Open now: 371 30th St. (between Summit and Webster streets), Oakland
Opening Aug. 1: 555 12th St. (the ground floor of 555 City Center), Oakland
“It’s a full circle moment right now,” Latorra Monk said. Standing in front of the old Specialty’s Cafe and Bakery shop in Downtown Oakland, the owner of Oaklandia Cafe was feeling a little nostalgic: Back in 2006, Monk worked the front counter of that location of since-shuttered sandwich-and-cookie chain, and even met her husband there. Starting this August, Monk will be greeting diners inside the building again, when she opens the second location of her popular restaurant in the space.
The original Oaklandia Cafe opened at 371 30th St in June 2020, right around the time the region was starting to realize the pandemic was here for the long haul. While many businesses, large or small, couldn’t remain afloat during the lockdown, Oaklandia managed to find its footing thanks to a loyal fan base that came back again and again for its breakfast and lunch fare. “My gosh, my customers have been amazing,” she said. “That’s actually how I’m able to get to this level right now, because of one customer that truly believed in my vision — and decided to invest.”

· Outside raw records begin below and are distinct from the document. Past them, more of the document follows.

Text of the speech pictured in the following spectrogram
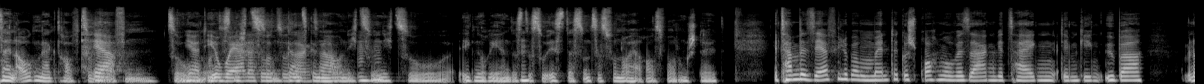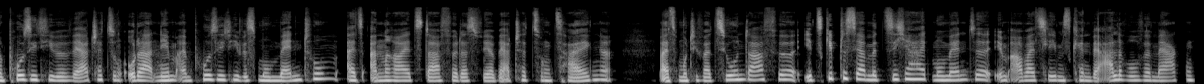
sein Augenmerk drauf zu werfen. Ja. So, ja, die Awareness so, sozusagen. Ganz genau, nicht, mhm. zu, nicht zu ignorieren, dass mhm. das so ist, dass uns das vor neue Herausforderungen stellt. Jetzt haben wir sehr viel über Momente gesprochen, wo wir sagen, wir zeigen dem Gegenüber eine positive Wertschätzung oder nehmen ein positives Momentum als Anreiz dafür, dass wir Wertschätzung zeigen. als Motivation dafür. Jetzt gibt es ja mit Sicherheit Momente im Arbeitsleben, das kennen wir alle, wo wir merken,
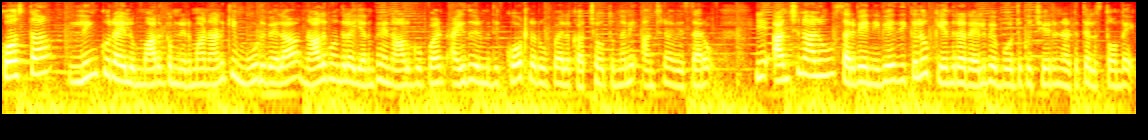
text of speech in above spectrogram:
కోస్తా లింకు రైలు మార్గం నిర్మాణానికి మూడు వేల నాలుగు వందల ఎనభై నాలుగు పాయింట్ ఐదు ఎనిమిది కోట్ల రూపాయలు ఖర్చవుతుందని అంచనా వేశారు. ఈ అంచనాలు సర్వే నివేదికలు కేంద్ర రైల్వే బోర్డుకు చేరినట్టు తెలుస్తోంది.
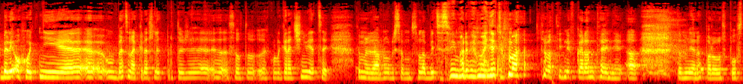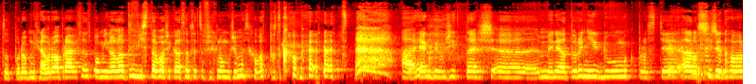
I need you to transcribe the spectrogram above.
byli ochotní je e, vůbec nakreslit, protože jsou to jako legrační věci. To nedávno, když jsem musela být se svýma dvěma dětma dva týdny v karanténě a to mě napadlo spoustu podobných návrhů. A právě jsem vzpomínala na tu výstavu říkala jsem si, co všechno můžeme schovat pod koberec a jak využít tež e, miniaturní dům prostě a rozšířit ho.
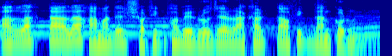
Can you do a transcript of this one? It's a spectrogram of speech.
আল্লাহ তাআলা আমাদের সঠিকভাবে রোজা রাখার তাফিক দান করুন।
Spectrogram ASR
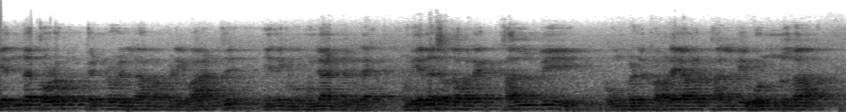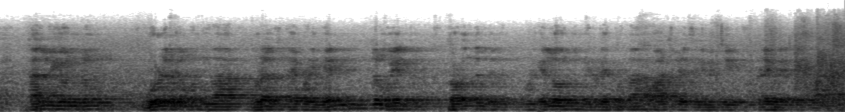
எந்த தொடர்பும் பெற்றோர் இல்லாமல் அப்படி வாழ்ந்து இன்னைக்கு முன்னாடி இருக்கிறேன் உங்களுக்கு என்ன சொல்ல வரேன் கல்வி உங்களுக்கு அடையாளம் கல்வி ஒன்று தான் கல்வி ஒன்றும் ஒழுக்கம் ஒன்றுதான் உடல் எப்படி என்றும் உயர்த்தும் தொடர்ந்து உங்களுக்கு எல்லோருக்கும் என்னுடைய பொருளாதார வாழ்த்துக்களை தெரிவித்து விடைபெறுகிறேன்.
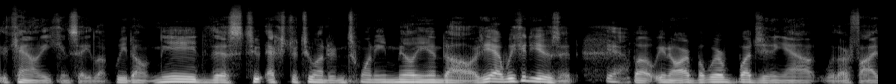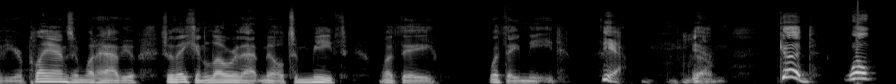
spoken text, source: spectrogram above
the county can say, look, we don't need this two extra two hundred and twenty million dollars. Yeah, we could use it, Yeah. but you know, our, but we're budgeting out with our five year plans and what have you, so they can lower that mill to meet what they what they need. Yeah. Yeah. Good. Well,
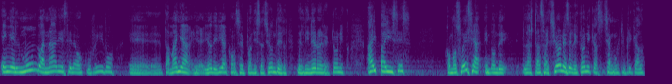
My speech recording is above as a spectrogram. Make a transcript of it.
En el mundo a nadie se le ha ocurrido eh, tamaña, eh, yo diría, conceptualización del, dinero electrónico. Hay países como Suecia en donde las transacciones electrónicas se han multiplicado,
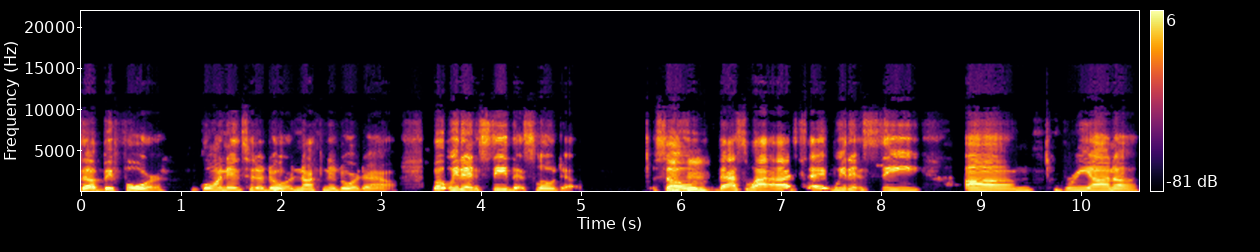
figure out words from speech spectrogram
the before going into the door, knocking the door down, but we didn't see that slow death. So mm-hmm. that's why I say we didn't see um, Breonna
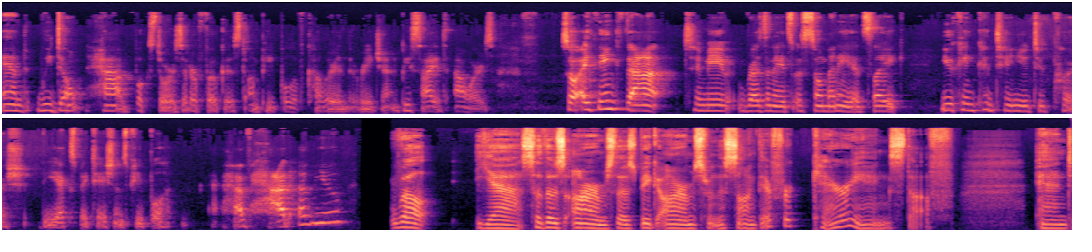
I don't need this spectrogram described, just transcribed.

That customer, who Monk declined to name, helped Monk expand her business to a second location on the ground level of the 21-story 555 City Center, adjacent to the Ronald V. Dellums Federal Building and a new luxury apartment complex. It’s an expansion that promises to introduce Oaklandia’s menu of lunch staples like BBQ chicken down south or chicken torta, sweets like an almond tart created by Monk’s husband (now Oaklandia’s pastry chef), and coffeehouse drinks like the black and brown latte (a bourbon caramel and dark chocolate caffeinated concoction) or the tiger eye (a chai latte with a shot of espresso) to a whole new audience of hungry lunch seekers.
The expansion also provides Monk with the chance to live out even more of her dreams for her business. Right now, Monk said, she’s only been able to accept catering gigs on a case-by-case basis due to the smaller size of her Pill Hill location.“We wanted a bigger baking area to fully stretch out and offer more because I am constantly being asked to do more catering,” she said. “In this space we can fully stretch out and cater on the level I want.”
The second location also allows Monk a chance to flex her interior design muscles. “I’m bringing in color; I’m bringing in a punch of more,” she said, bucking the current cafe trends of white subway tiles and minimalist decor. Instead, Monk plans on using her affection for flora and foliage as design inspiration. While touring the space (which Monk asked that Nosh refrain from photographing before its completion), she showed me a new tree-themed wallpaper adorning the walls, as well as the spots where living trees and plants will grace the interiors.
“We’re in the middle of a bunch of buildings, so I want to bring nature in,” she said. The cafe’s ample floor-to-ceiling windows will make for an open and airy atmosphere, and to better blur the lines between inside and outside, the second Oaklandia will outdoor seating.
As for the food, it will all be prepared in-house, with a new chef in the kitchen, while her husband — you know, the guy she met while the two worked together at Specialty’s more than a decade ago — will still prepare all of Oaklandia’s patisseries and bread bakes. While Monk is tightlipped on who that new chef’s will be, she’s ready to drop some hints, saying “The chef we are bringing onboard is a family member that graduated from the California Culinary Academy.” The mystery person also “worked as an executive chef in San Francisco for many years [and] has come out of retirement to assist in the launch of this new business venture.”
“The other thing I’m adding is an art space,” Monk said. “I’m partnering with the community to showcase artists’ work on a rotating basis.” Monk said that she misses the days when cafes also acted as makeshift galleries for budding artists. “I feel like a lot of coffee shops nowadays have steered away from having artwork in their spaces,” she said, “either because they want to keep aesthetics a certain way or, as is the case with my smaller cafe, they just don’t have the wall space.”
At the second Oaklandia’s grand opening, the corner art gallery honor Black women educators by focusing on works created by Oakland teachers. That’s because, Monk said, a teacher made an indelible impression on her. “When I was in the fifth grade I had my first ever African American teacher,” Monk said. “That was big for my life; when you first see yourself in a teacher, it’s really an amazing moment.”